Material to process
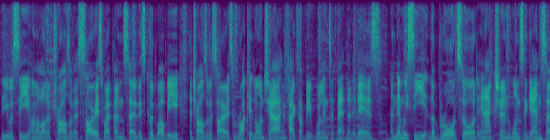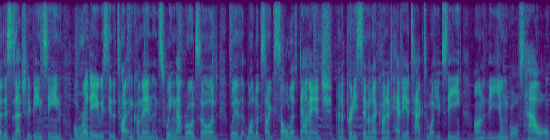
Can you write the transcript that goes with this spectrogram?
that you will see on a lot of Trials of Osiris weapons so this could well be a Trials of Osiris rocket launcher, in fact I'd be willing to bet that it is. And then we see the broadsword in action once again so this has actually been seen already, we see the Titan come in and swing that broadsword with what looks like solar damage and a pretty similar kind of heavy attack to what you'd see on the Young Wolf's Howl.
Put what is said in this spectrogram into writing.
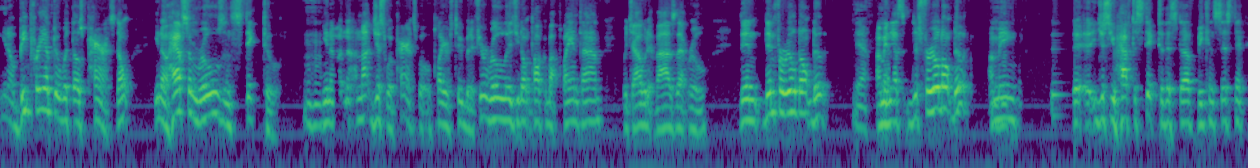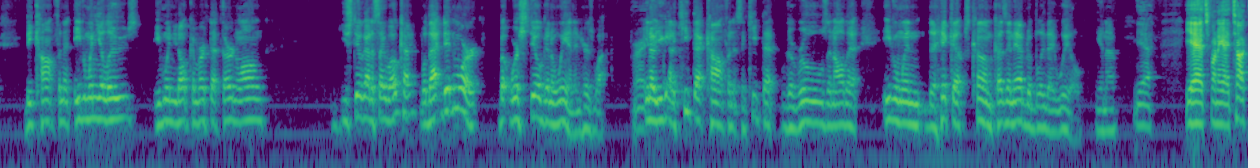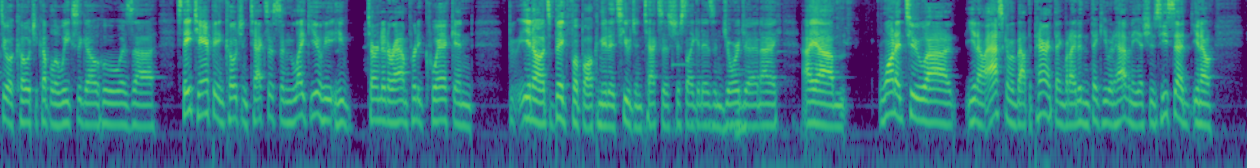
you know, be preemptive with those parents. Don't you know, have some rules and stick to them. Mm-hmm. You know, not, not, just with parents, but with players too. But if your rule is you don't talk about playing time, which I would advise that rule, then then for real, don't do it. Yeah. I mean, that's just for real, don't do it. I mm-hmm. mean, it, just you have to stick to this stuff. Be consistent. Be confident. Even when you lose, even when you don't convert that third and long, you still got to say, well, okay, well that didn't work, but we're still going to win, and here's why. Right. You know, you got to keep that confidence and keep that the rules and all that even when the hiccups come, because inevitably they will. You know. Yeah. Yeah, it's funny. I talked to a coach a couple of weeks ago who was a state champion coach in Texas, and like you, he, he turned it around pretty quick. And you know, it's a big football community. It's huge in Texas, just like it is in Georgia. And I, I um, wanted to, uh, you know, ask him about the parent thing, but I didn't think he would have any issues. He said, you know,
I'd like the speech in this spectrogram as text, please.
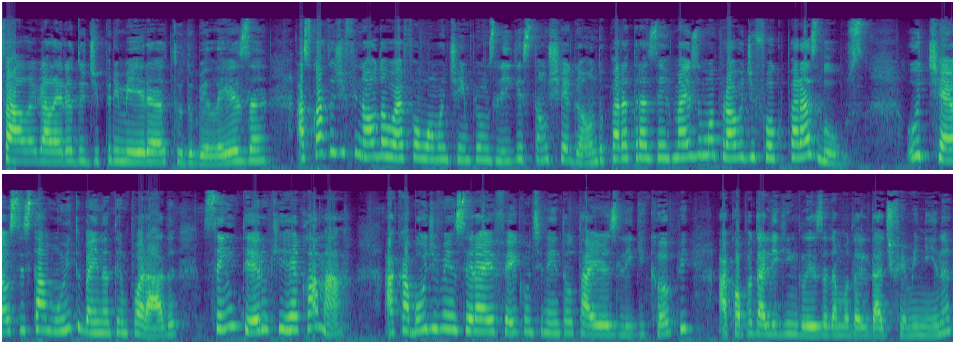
Fala galera do De Primeira, tudo beleza? As quartas de final da UEFA Women Champions League estão chegando para trazer mais uma prova de fogo para as Blues. O Chelsea está muito bem na temporada, sem ter o que reclamar. Acabou de vencer a FA Continental Tires League Cup, a Copa da Liga Inglesa da modalidade feminina,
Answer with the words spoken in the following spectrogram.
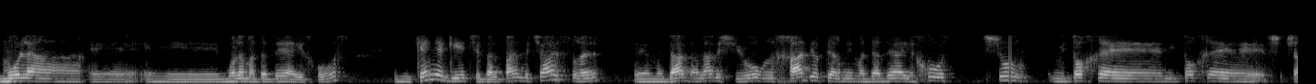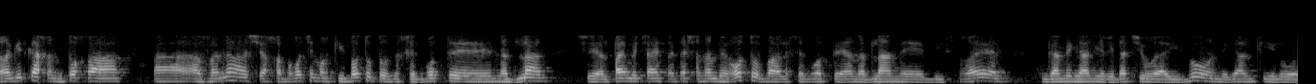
מול, ה, אה, אה, מול המדדי הייחוס. אני כן אגיד שב-2019 המדד אה, עלה בשיעור חד יותר ממדדי הייחוס, שוב, מתוך, מתוך, אפשר להגיד ככה, מתוך ההבנה שהחברות שמרכיבות אותו זה חברות נדל"ן, ש-2019 הייתה שנה מאוד טובה לחברות הנדל"ן בישראל, גם בגלל ירידת שיעורי ההיוון, בגלל כאילו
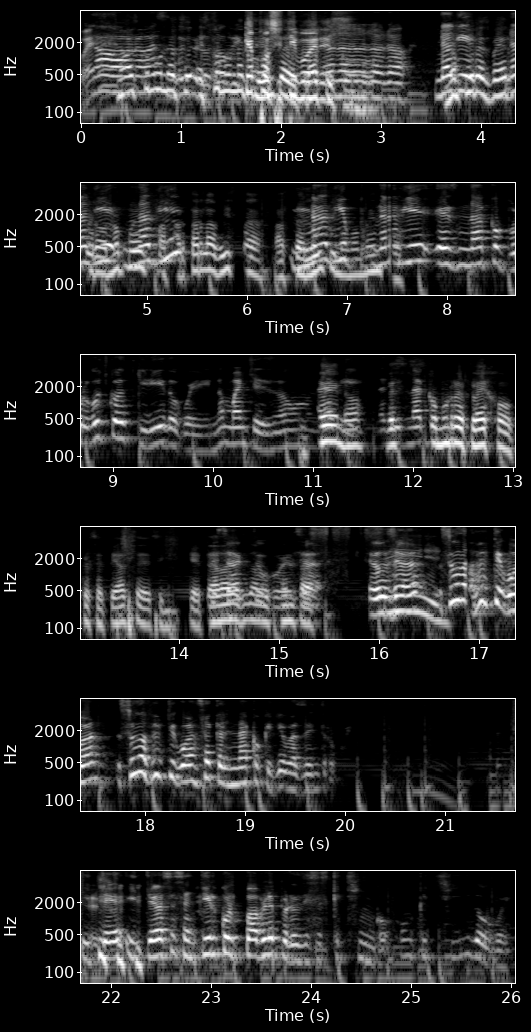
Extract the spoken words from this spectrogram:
Bueno, No, No, es no, como una, es como un filosófico. Qué positivo eres. No, no, no, no. No Nadie, quieres ver, nadie, pero no puedes nadie, apartar la vista hasta el nadie, último momento. nadie es naco por gusto adquirido, güey. No manches, no. Eh, nadie, no, nadie es naco. como un reflejo que se te hace sin que te Exacto, dado güey, o cuenta. sea, O sea, Sí. Suda 51, Suda 51 saca el naco que llevas dentro, güey. Y te, y te hace sentir culpable, pero dices, qué chingón, qué chido, güey.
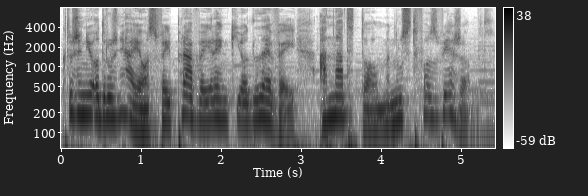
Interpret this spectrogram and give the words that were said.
którzy nie odróżniają swej prawej ręki od lewej, a nadto mnóstwo zwierząt?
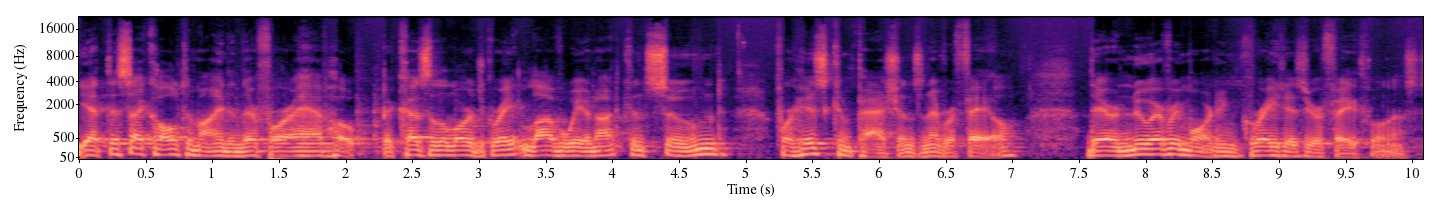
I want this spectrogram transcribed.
Yet this I call to mind, and therefore I have hope. Because of the Lord's great love, we are not consumed, for his compassions never fail. They are new every morning. Great is your faithfulness.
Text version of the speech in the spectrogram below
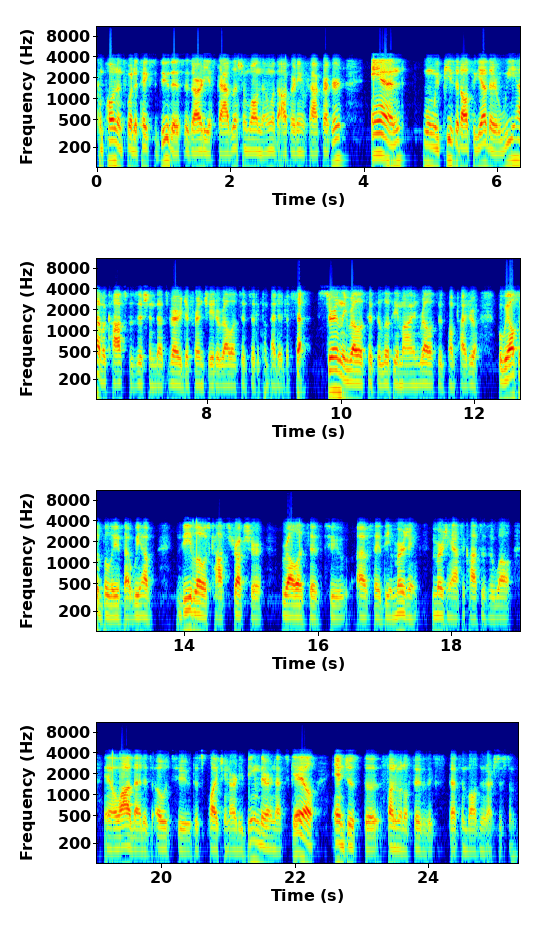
components, what it takes to do this, is already established and well known with the operating track record. And when we piece it all together, we have a cost position that's very differentiated relative to the competitive set, certainly relative to lithium ion, relative to pumped hydro. But we also believe that we have the lowest cost structure relative to, I would say, the emerging emerging asset classes as well. And a lot of that is owed to the supply chain already being there in that scale and just the fundamental physics that's involved in our system.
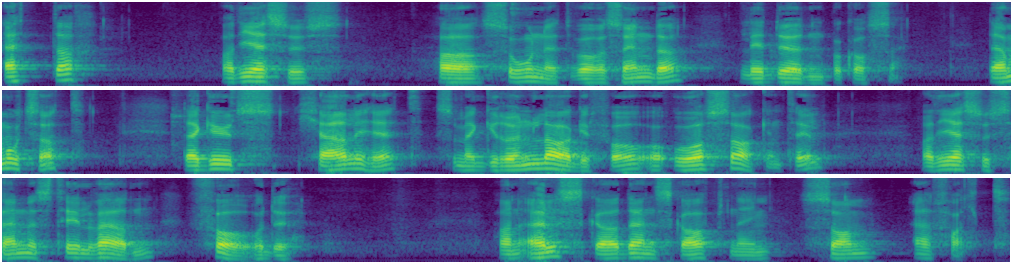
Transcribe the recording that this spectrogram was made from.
etter at Jesus har sonet våre synder, lidd døden på korset. Det er motsatt. Det er Guds kjærlighet som er grunnlaget for og årsaken til at Jesus sendes til verden for å dø. Han elsker den skapning som er falt.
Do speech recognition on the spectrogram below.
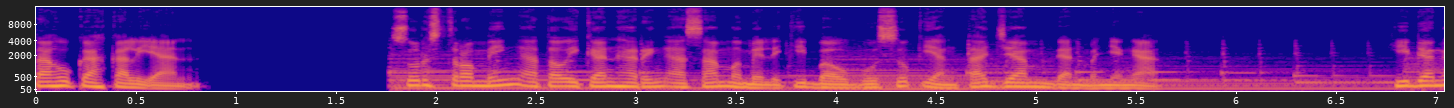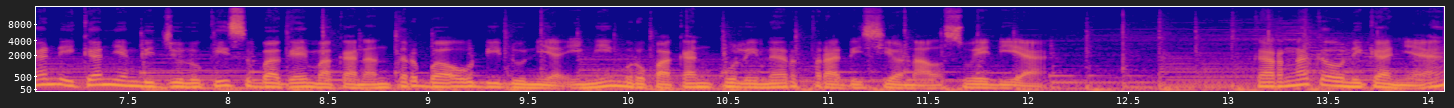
Tahukah kalian? Surströmming atau ikan herring asam memiliki bau busuk yang tajam dan menyengat. Hidangan ikan yang dijuluki sebagai makanan terbau di dunia ini merupakan kuliner tradisional Swedia. Karena keunikannya,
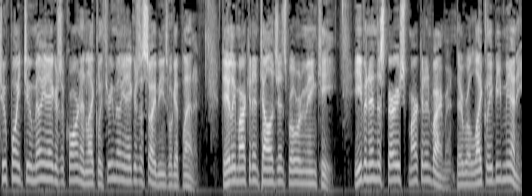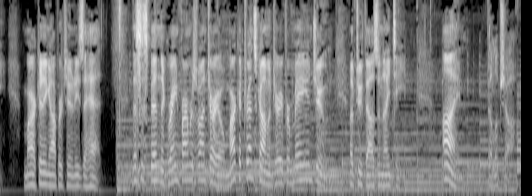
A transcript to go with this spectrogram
2.2 million acres of corn and likely 3 million acres of soybeans will get planted. Daily market intelligence will remain key. Even in this bearish market environment, there will likely be many marketing opportunities ahead. This has been the Grain Farmers of Ontario Market Trends Commentary for May and June of 2019. I'm Philip Shaw.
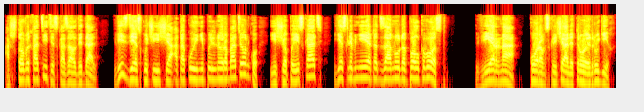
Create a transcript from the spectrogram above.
«А что вы хотите?» — сказал Видаль. «Везде скучища, а такую непыльную работенку еще поискать если б не этот зануда полквост. Верно! Хором вскричали трое других.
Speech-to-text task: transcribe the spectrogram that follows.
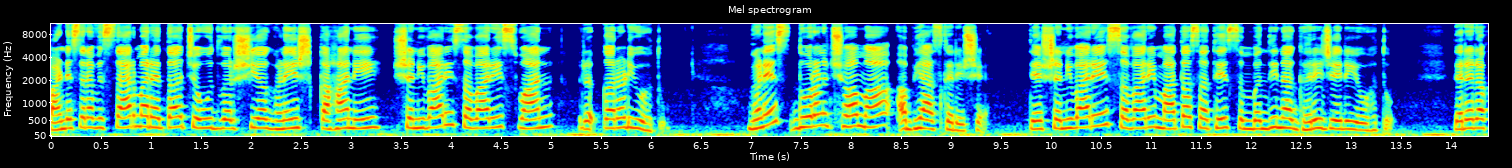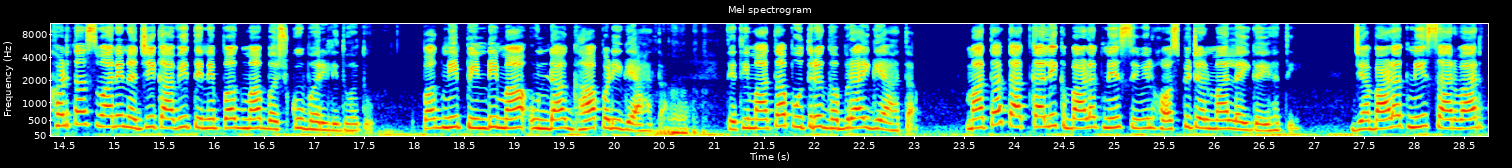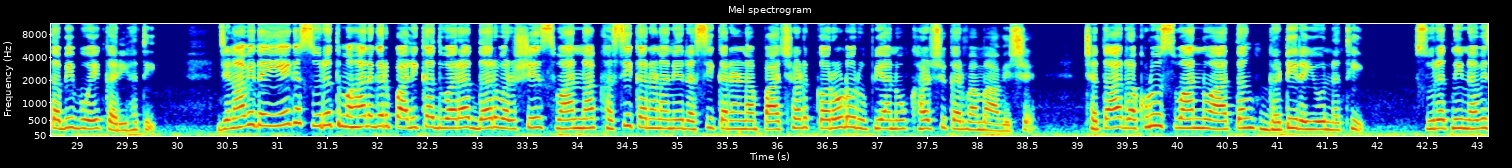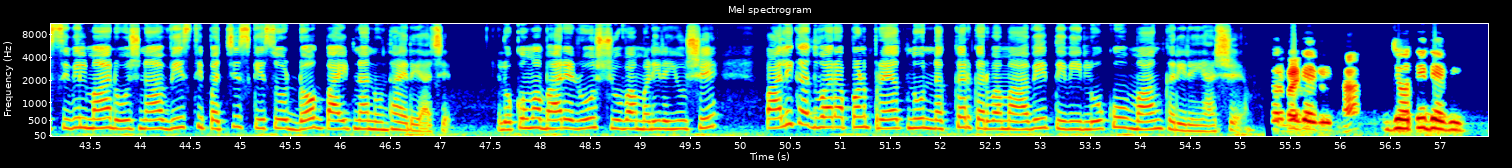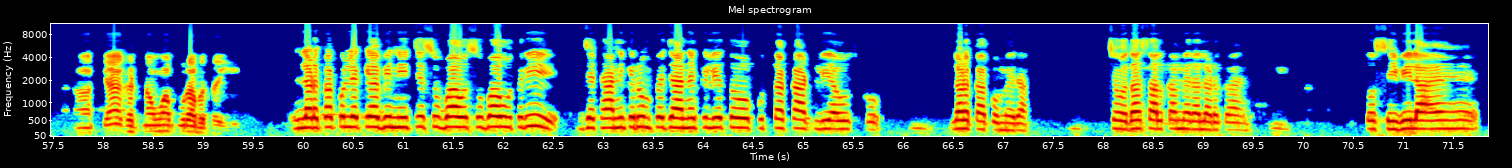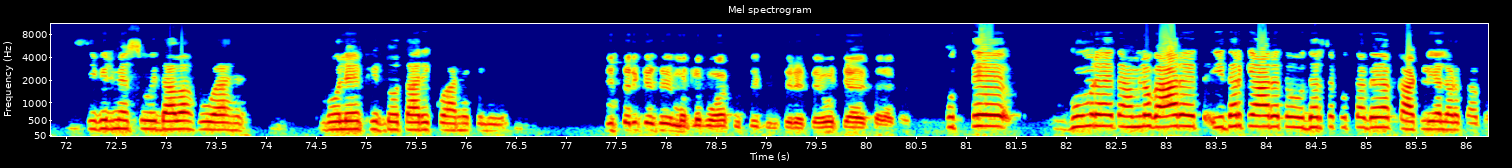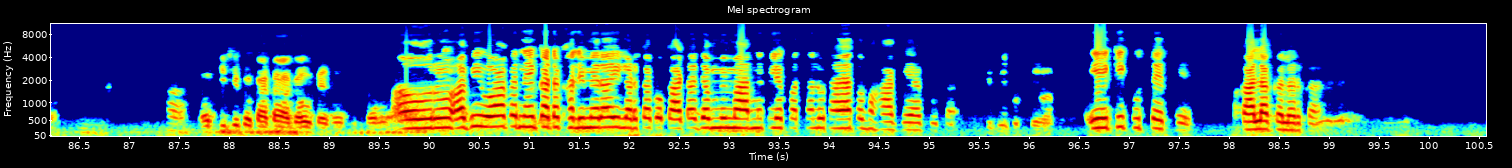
પાંડેસરા વિસ્તારમાં રહેતા ચૌદ વર્ષીય ગણેશ કહાને શનિવારે સવારે શ્વાન કરડ્યું હતું. ગણેશ ધોરણ છ માં અભ્યાસ કરે છે. તે શનિવારે સવારે માતા સાથે સંબંધીના ઘરે જઈ રહ્યો હતો. ત્યારે રખડતા શ્વાને નજીક આવી તેને પગમાં બચકું ભરી લીધું હતું. પગની પિંડીમાં ઊંડા ઘા પડી ગયા હતા. તેથી માતા પુત્ર ગભરાઈ ગયા હતા. માતા તાત્કાલિક બાળકને સિવિલ હોસ્પિટલમાં લઈ ગઈ હતી, જ્યાં બાળકની સારવાર તબીબોએ કરી હતી. જણાવી દઈએ કે સુરત મહાનગરપાલિકા દ્વારા દર વર્ષે શ્વાનના ખસીકરણ અને રસીકરણના પાછળ કરોડો રૂપિયાનો ખર્ચ કરવામાં આવે છે. છતાં રખડું શ્વાનનો આતંક ઘટી રહ્યો નથી. સુરતની નવી સિવિલમાં રોજના વીસથી પચીસ કેસો ડોગ બાઇટના નોંધાઈ રહ્યા છે. લોકોમાં ભારે રોષ જોવા મળી રહ્યું છે. પાલિકા દ્વારા પણ પ્રયત્નો નક્કર કરવામાં આવે તેવી લોકો માંગ કરી રહ્યા છે. જ્યોતિ દેવી ક્યાં ઘટના પૂરા બતાઈએ लड़का को लेके अभी नीचे सुबह सुबह उतरी जेठानी के रूम पे जाने के लिए तो कुत्ता काट लिया उसको लड़का को मेरा। चौदह साल का मेरा लड़का है। तो सिविल आए हैं। सिविल में सुई दावा हुआ है। बोले फिर दो तारीख को आने के लिए। किस तरीके से मतलब वहाँ कुत्ते घूमते रहते हैं और क्या तरह का? कुत्ते घूम रहे थे हम लोग आ रहे थे इधर के आ रहे थे उधर से कुत्ता गया काट लिया लड़का को। हाँ। और किसी को काटा अगाऊ कैसे? और अभी वहाँ पे नहीं काटा खाली मेरा ही लड़का को काटा। जब मैं मारने के लिए पत्थर उठाया तो भाग गया कुत्ता। कितने कुत्ते एक ही कुत्ते थे काला कलर का।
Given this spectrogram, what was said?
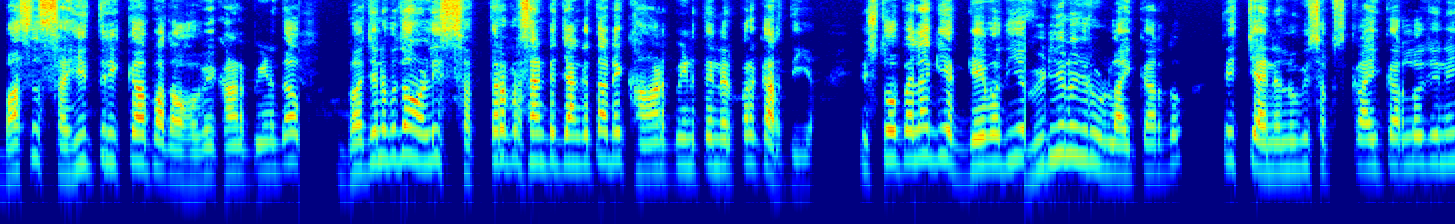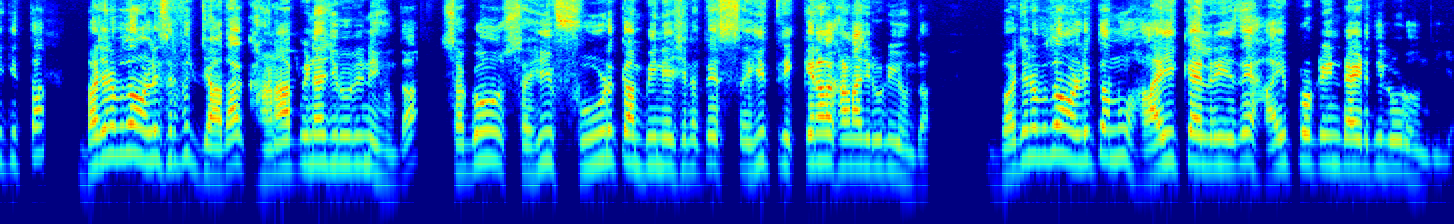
ਬਸ ਸਹੀ ਤਰੀਕਾ ਪਤਾ ਹੋਵੇ ਖਾਣ ਪੀਣ ਦਾ। ਵਜਨ ਵਧਾਉਣ ਲਈ 70% ਜੰਗ ਤੁਹਾਡੇ ਖਾਣ ਪੀਣ ਤੇ ਨਿਰਭਰ ਕਰਦੀ ਆ। ਇਸ ਤੋਂ ਪਹਿਲਾਂ ਕਿ ਅੱਗੇ ਵਧੀਏ, ਵੀਡੀਓ ਨੂੰ ਜਰੂਰ ਲਾਈਕ ਕਰ ਦਿਓ। ਤੇ ਚੈਨਲ ਨੂੰ ਵੀ ਸਬਸਕ੍ਰਾਈਬ ਕਰ ਲਓ ਜੇ ਨਹੀਂ ਕੀਤਾ। ਵਜਨ ਵਧਾਉਣ ਲਈ ਸਿਰਫ ਜ਼ਿਆਦਾ ਖਾਣਾ ਪੀਣਾ ਜ਼ਰੂਰੀ ਨਹੀਂ ਹੁੰਦਾ। ਸਗੋਂ ਸਹੀ ਫੂਡ ਕੰਬੀਨੇਸ਼ਨ ਅਤੇ ਸਹੀ ਤਰੀਕੇ ਨਾਲ ਖਾਣਾ ਜ਼ਰੂਰੀ ਹੁੰਦਾ। ਵਜਨ ਵਧਾਉਣ ਲਈ ਤੁਹਾਨੂੰ ਹਾਈ ਕੈਲਰੀਜ਼ ਤੇ ਹਾਈ ਪ੍ਰੋਟੀਨ ਡਾਈਟ ਦੀ ਲੋੜ ਹੁੰਦੀ ਹੈ।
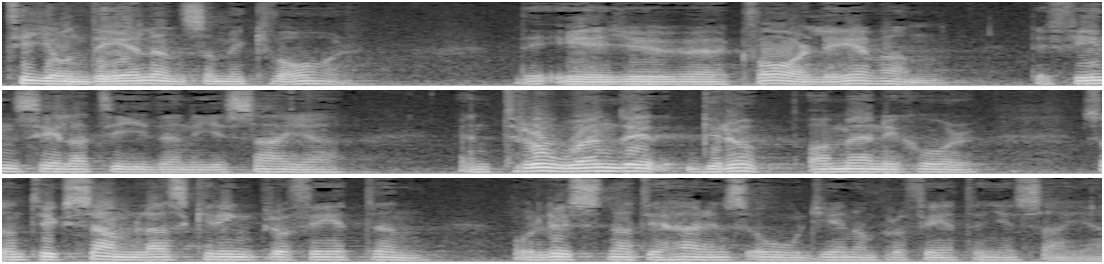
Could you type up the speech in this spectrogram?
tiondelen som är kvar. Det är ju eh, kvarlevan. Det finns hela tiden i Jesaja en troende grupp av människor som tycks samlas kring profeten och lyssna till Herrens ord genom profeten Jesaja.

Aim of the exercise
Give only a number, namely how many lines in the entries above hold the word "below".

Exercise response
2